“This debt is Trump’s debt. It’s Covid’s debt, ”said Senate Majority Leader Chuck Schumer. “And the bottom line is that Leader McConnell shouldn’t be playing political games with the full faith and credit of the United States. Americans are paying their debts.
Schumer met with Senate Finance Chairman Ron Wyden (D-Ore.) And Senator Elizabeth Warren (D-Mass.) To debrief on the issue Wednesday morning, after McConnell told Punchbowl News he “I can’t imagine a single Republican” voting to raise the debt limit amid Democrats “free for all” for taxes and spending.
Congress has avoided defaults on the country’s finances more than two dozen times in the past three decades. With a particularly uncertain deadline this time around, however, failure to act quickly could create turmoil in financial markets, increase costs for U.S. borrowers, and hurt the government’s credit rating at a time when the Biden administration is focused on a full economic recovery.
Senate Republicans have signaled for months that they likely lack the backing to suspend the debt limit without some spending concessions from the majority party, raising the possibility of yet another standoff at high stakes. A group of GOP senators held a press conference on Wednesday to complain about Democrats’ “tax and spending frenzy”, warning of skyrocketing inflation and strained economic growth.
Senator Lindsey Graham (RS.C.), the leading Republican on the budget committee, said he would have more to say on the debt limit next week. Minority Whip John Thune (RS.D.) said there was no appetite among Republicans for a sharp increase in debt as Democrats piled on that number.
But Warren insisted Wednesday that “there is no compromise,” noting that Democrats voted three times during Donald Trump’s presidency to avoid a debt ceiling crisis.
“We are not compromising with America paying its bills,” she said. “The Republicans are trying to extract something and say their influence is that they will make the United States violate its legal obligations.”
Wyden and Warren bypassed questions on Wednesday as to whether they would try to raise the debt limit thanks to the massive spending program Democrats are trying to pass without Republican support or working with the GOP to suspend the limit until ‘at a later date.
“We just want to do it – period,” Wyden said.
Two years ago, Congress struck a budget deal that suspended the debt ceiling until July 31 of this year. After that, the Treasury Department can deploy a number of tactics to delay the actual deadline and continue paying the nation’s bills on time. But Yellen and economics experts have warned those tactics could wear out sooner than expected.
It has been particularly difficult this year to determine the actual ‘X date’ or the official deadline by which the United States is in default of its financial obligations, due to the uncertainty surrounding spending related to the pandemic.
The last time McConnell and his Republican colleagues asked a Democratic president for a debt limit – almost exactly a decade ago – the country’s credit rating was lowered for the first time in U.S. history. . Democrats are now saying they will not revisit that 2011 standoff that spooked financial markets when then-President Barack Obama was in the White House.

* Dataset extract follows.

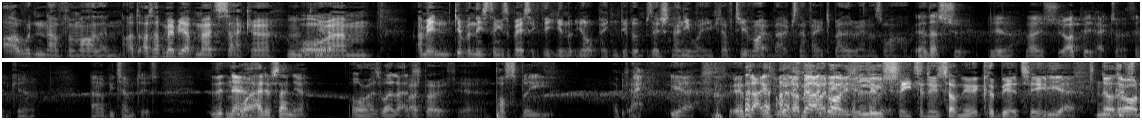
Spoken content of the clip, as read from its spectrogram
I wouldn't have Vermaelen. I'd, I'd have, maybe have Mertesacker Mm, or. yeah. Um, I mean, given these things are basically you're not, you're not picking people in position anyway, you could have two right backs and have Hector Bellerin as well. Yeah, that's true. Yeah, that is true. I'd pick Hector. I think. Yeah, uh, I'd be tempted. Th- Now, what ahead of Sagna, or as well I'd as both, yeah. possibly. Okay. Yeah, Yeah, that is weird. I mean, the I idea got is loosely to do something that could be a team. Yeah. No, You there could are just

“We saw what the Republicans did to Barack Obama on exactly this issue. This will not happen again under our watch, ”said Wyden. “Mitch McConnell apparently thinks that if he doesn’t get this political agenda – in other words, his particular priorities – we’re going to hit the US economy. It’s not going to happen. “
Senate Budget Chairman Bernie Sanders (I-Vt.) Told reporters on Wednesday he was still working to rally the 50 Democratic senators to a budget resolution, which will unlock the favored reconciliation process for the crossing of the line. Democrats’ $ 3.5 trillion spending party. bill. It is not known if the caucus will come together around an increase in the debt ceiling by accepting this budgetary framework.
Moderates like Sens. Joe Manchin (DW.Va.) and Jon Tester (D-Mont.) Have previously opposed a suspension of the debt ceiling – let alone an increase – citing out of control spending. The tester told POLITICO last month he would rather work with Republicans on a debt ceiling deal, rather than pursue a one-party approach.
Burgess Everett and Marianne LeVine contributed to this report.